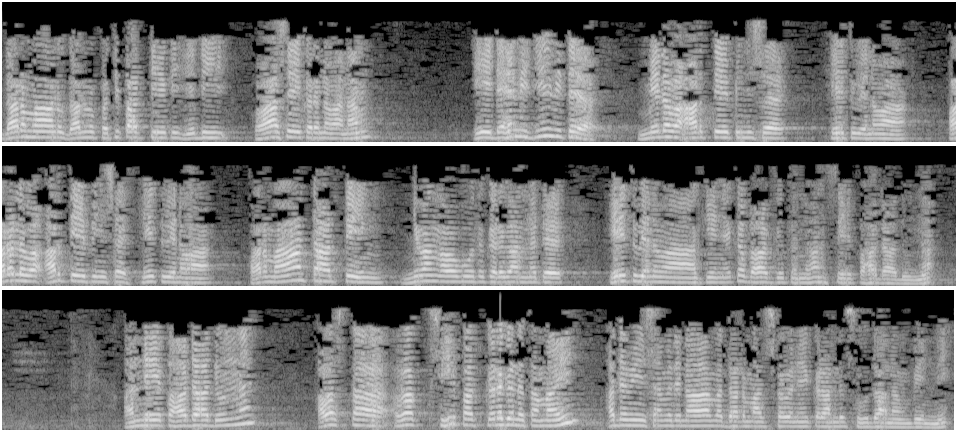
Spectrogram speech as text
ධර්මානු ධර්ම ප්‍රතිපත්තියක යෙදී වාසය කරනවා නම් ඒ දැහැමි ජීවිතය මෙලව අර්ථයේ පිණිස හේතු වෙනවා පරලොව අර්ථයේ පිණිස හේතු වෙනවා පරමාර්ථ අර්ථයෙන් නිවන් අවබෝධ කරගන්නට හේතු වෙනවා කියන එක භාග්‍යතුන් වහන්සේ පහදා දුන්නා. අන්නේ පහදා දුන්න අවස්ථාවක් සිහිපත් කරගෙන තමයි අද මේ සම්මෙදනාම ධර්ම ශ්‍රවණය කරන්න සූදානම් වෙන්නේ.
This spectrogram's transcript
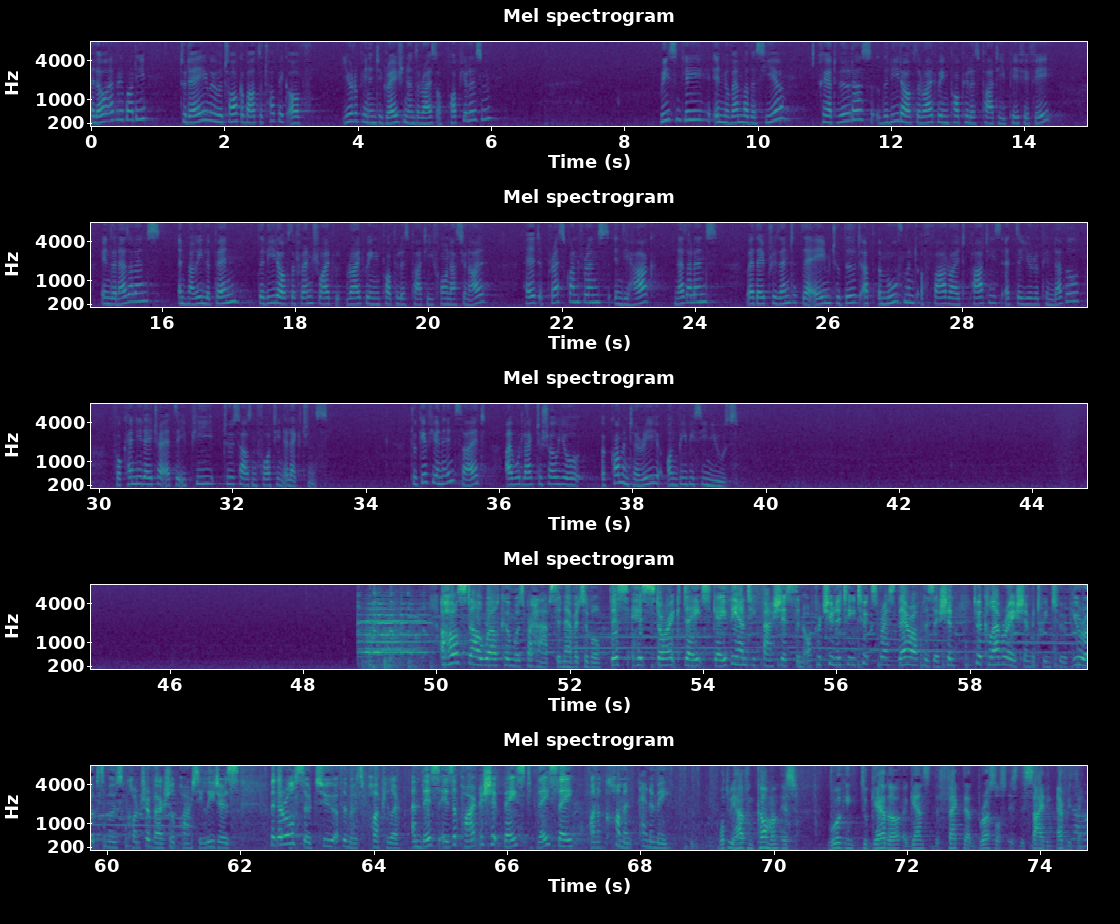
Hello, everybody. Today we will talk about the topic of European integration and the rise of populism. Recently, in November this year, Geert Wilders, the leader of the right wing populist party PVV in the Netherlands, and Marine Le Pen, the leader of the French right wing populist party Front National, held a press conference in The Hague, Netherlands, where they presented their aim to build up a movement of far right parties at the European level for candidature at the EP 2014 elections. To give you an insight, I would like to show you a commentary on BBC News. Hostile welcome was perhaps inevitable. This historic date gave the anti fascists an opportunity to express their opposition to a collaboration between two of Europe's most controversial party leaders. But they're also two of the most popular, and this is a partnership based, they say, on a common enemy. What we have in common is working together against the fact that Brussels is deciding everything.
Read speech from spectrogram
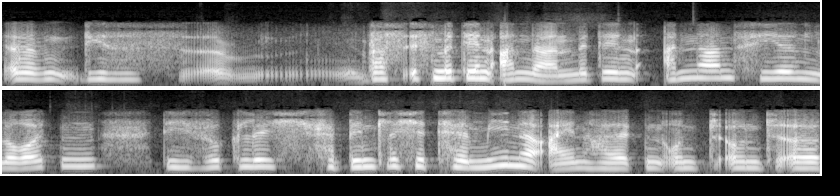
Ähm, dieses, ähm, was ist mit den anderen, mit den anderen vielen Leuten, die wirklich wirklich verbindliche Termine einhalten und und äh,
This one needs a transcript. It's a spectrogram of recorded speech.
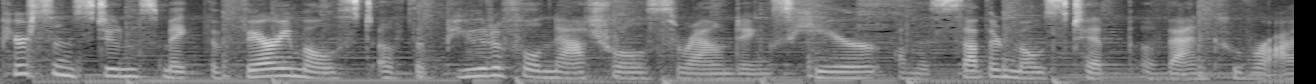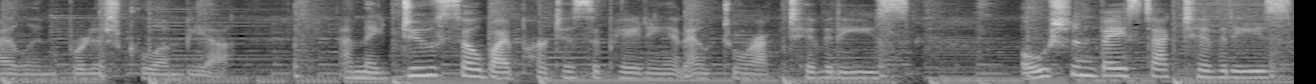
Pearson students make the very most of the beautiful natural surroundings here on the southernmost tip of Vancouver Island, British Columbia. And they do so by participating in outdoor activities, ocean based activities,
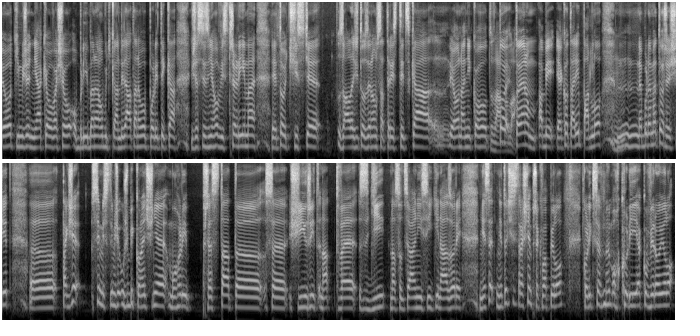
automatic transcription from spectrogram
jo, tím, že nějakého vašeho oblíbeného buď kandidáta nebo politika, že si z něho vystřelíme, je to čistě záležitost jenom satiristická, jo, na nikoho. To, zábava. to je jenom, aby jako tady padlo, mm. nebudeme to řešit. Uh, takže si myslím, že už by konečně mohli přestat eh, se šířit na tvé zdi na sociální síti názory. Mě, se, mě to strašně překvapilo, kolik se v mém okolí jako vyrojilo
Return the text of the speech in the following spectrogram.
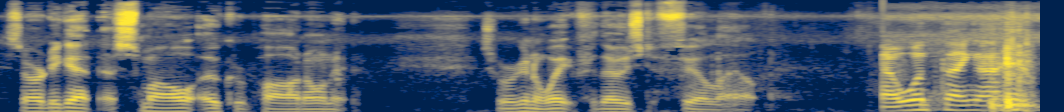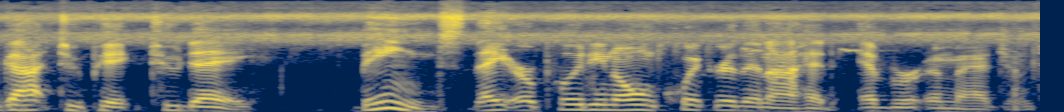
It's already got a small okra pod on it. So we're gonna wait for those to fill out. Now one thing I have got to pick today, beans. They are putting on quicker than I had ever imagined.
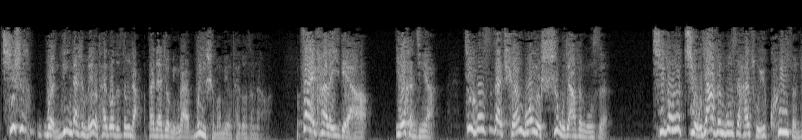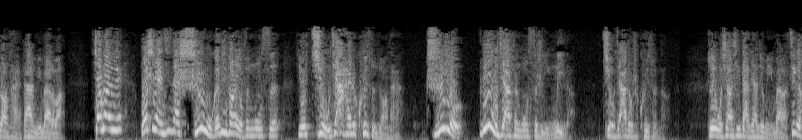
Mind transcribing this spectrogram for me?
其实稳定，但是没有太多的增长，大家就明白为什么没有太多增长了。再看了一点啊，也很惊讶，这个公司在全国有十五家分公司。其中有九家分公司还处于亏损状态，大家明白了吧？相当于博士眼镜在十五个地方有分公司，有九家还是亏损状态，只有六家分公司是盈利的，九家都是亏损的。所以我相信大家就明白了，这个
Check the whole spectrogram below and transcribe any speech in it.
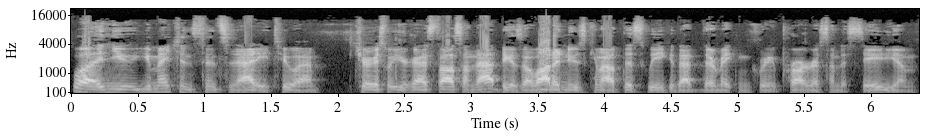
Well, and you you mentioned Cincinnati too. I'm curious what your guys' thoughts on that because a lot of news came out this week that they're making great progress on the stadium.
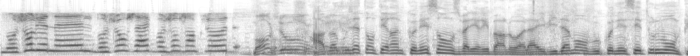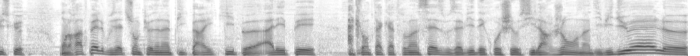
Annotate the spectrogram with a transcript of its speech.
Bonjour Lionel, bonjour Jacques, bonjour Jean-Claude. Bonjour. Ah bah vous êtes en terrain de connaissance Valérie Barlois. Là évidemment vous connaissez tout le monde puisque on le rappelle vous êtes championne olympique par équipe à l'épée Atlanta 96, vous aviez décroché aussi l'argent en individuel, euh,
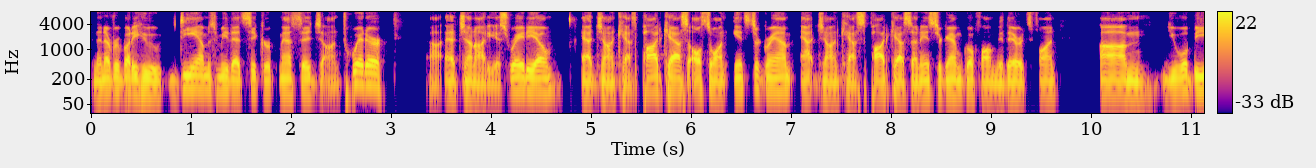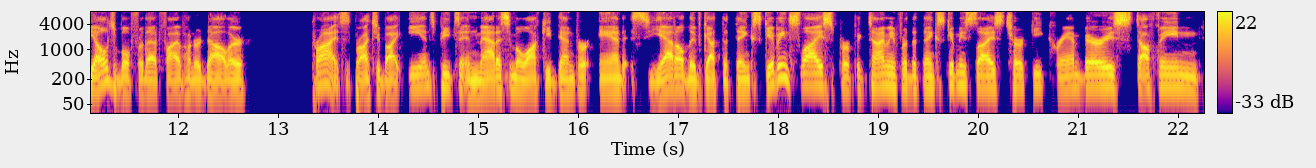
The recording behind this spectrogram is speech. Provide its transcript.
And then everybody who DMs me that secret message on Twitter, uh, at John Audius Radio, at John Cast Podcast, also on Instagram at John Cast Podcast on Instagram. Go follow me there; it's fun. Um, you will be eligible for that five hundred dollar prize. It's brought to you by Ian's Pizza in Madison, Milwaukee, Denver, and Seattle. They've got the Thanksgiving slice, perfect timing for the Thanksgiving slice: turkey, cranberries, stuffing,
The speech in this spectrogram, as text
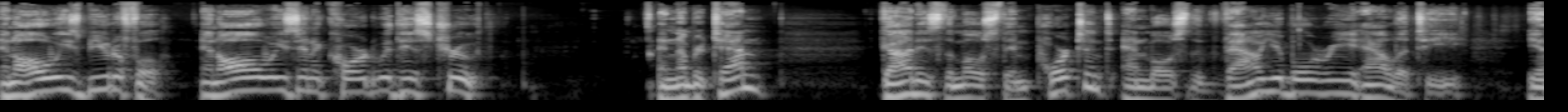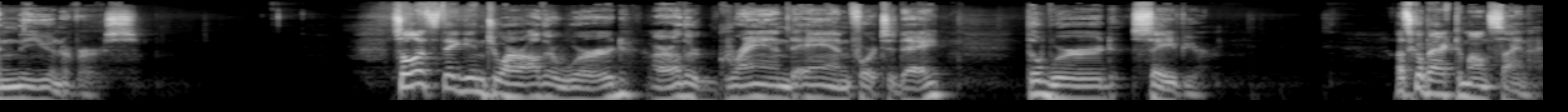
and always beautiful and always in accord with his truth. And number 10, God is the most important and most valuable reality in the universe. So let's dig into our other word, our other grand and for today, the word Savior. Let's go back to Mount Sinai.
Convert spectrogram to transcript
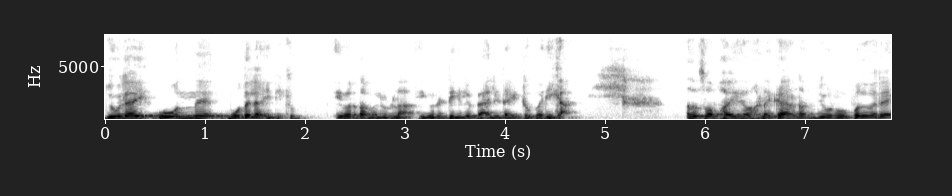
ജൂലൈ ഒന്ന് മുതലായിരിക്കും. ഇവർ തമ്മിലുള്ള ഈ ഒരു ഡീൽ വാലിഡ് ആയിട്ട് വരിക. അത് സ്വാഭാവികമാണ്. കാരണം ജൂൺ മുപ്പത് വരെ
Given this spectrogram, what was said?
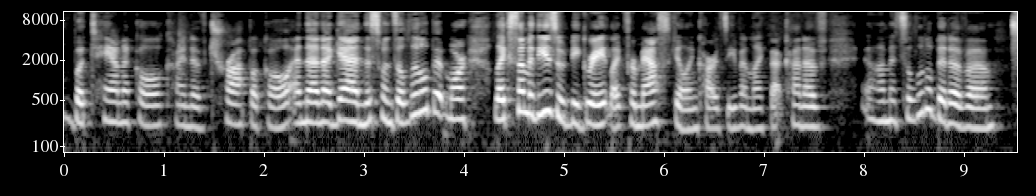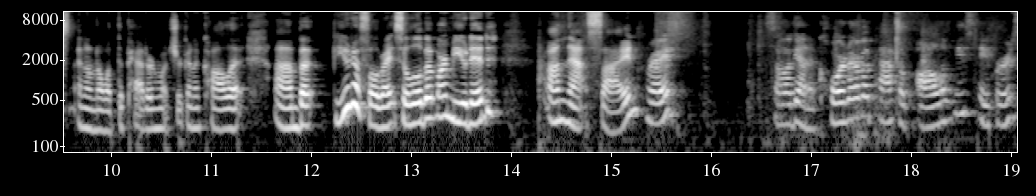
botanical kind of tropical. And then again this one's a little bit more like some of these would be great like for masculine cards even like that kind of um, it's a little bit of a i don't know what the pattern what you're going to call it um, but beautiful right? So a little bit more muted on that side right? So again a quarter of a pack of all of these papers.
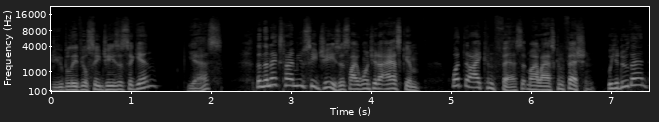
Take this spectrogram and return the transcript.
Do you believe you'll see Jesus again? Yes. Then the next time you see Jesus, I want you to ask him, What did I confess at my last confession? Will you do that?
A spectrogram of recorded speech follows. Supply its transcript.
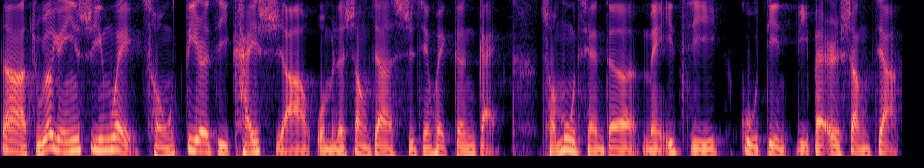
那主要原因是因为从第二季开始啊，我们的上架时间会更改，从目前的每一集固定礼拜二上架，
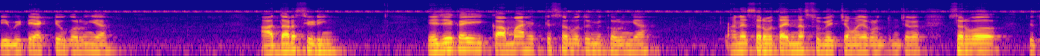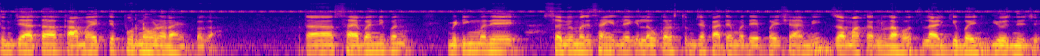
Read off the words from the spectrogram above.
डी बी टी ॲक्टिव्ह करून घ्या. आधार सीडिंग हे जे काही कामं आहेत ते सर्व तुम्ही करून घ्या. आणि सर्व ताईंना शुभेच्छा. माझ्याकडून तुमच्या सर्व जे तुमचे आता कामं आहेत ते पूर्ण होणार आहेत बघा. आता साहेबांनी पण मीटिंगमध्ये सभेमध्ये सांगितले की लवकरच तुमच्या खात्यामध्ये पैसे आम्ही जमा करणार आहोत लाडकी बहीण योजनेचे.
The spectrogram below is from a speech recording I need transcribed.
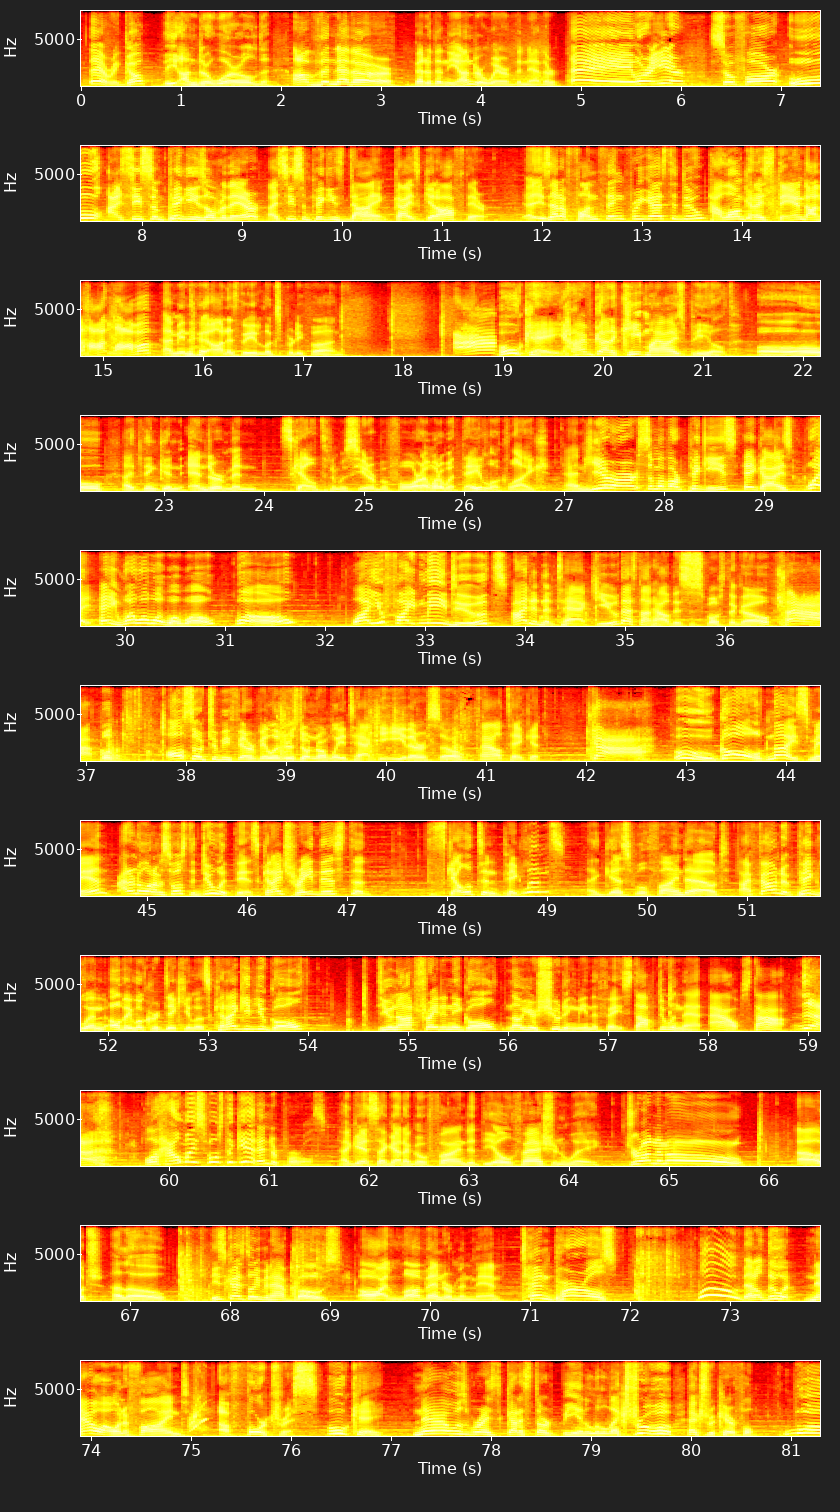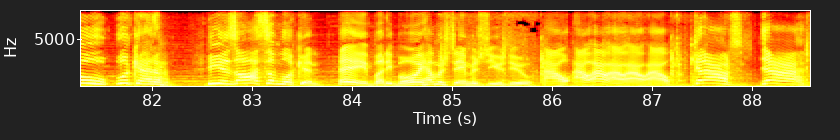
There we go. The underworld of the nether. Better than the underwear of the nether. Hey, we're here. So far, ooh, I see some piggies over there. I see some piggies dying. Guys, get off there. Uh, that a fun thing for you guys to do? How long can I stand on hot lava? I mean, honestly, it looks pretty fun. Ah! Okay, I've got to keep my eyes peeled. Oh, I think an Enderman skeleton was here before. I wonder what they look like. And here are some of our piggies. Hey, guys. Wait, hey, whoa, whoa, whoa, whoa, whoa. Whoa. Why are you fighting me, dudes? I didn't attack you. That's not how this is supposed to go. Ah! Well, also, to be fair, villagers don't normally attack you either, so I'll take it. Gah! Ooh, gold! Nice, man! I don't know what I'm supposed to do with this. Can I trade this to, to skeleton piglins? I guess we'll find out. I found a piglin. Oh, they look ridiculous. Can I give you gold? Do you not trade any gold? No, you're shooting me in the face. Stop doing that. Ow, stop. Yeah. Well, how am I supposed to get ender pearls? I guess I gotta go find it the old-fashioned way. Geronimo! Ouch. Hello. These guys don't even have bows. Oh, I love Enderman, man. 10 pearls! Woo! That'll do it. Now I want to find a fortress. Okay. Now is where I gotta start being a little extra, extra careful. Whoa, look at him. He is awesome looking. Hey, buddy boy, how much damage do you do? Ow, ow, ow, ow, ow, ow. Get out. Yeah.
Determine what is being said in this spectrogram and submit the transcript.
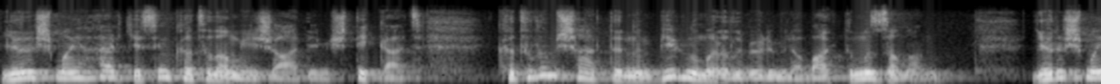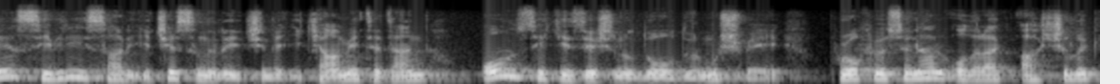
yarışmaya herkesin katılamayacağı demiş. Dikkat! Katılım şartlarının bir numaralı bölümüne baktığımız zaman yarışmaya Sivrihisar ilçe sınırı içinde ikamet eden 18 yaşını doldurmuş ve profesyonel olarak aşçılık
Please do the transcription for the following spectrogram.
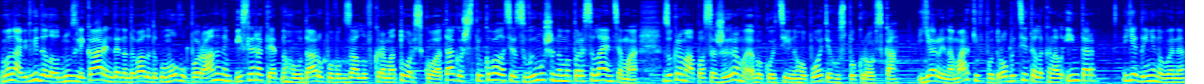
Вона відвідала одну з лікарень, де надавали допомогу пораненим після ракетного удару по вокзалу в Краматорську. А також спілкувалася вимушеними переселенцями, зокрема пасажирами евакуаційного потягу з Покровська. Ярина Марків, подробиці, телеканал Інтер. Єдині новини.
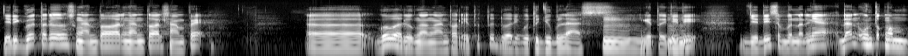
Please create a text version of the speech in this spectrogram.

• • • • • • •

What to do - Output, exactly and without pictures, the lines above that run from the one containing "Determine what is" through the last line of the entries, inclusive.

Finished task -
Determine what is being said in this spectrogram and submit the transcript.
yarışmaya herkesin katılamayacağı demiş. Dikkat! Katılım şartlarının bir numaralı bölümüne baktığımız zaman yarışmaya Sivrihisar ilçe sınırı içinde ikamet eden 18 yaşını doldurmuş ve profesyonel olarak aşçılık
Please do the transcription for the following spectrogram.
Вона відвідала одну з лікарень, де надавали допомогу пораненим після ракетного удару по вокзалу в Краматорську. А також спілкувалася вимушеними переселенцями, зокрема пасажирами евакуаційного потягу з Покровська. Ярина Марків, подробиці, телеканал Інтер. Єдині новини.
Please create a text version of the speech in this spectrogram.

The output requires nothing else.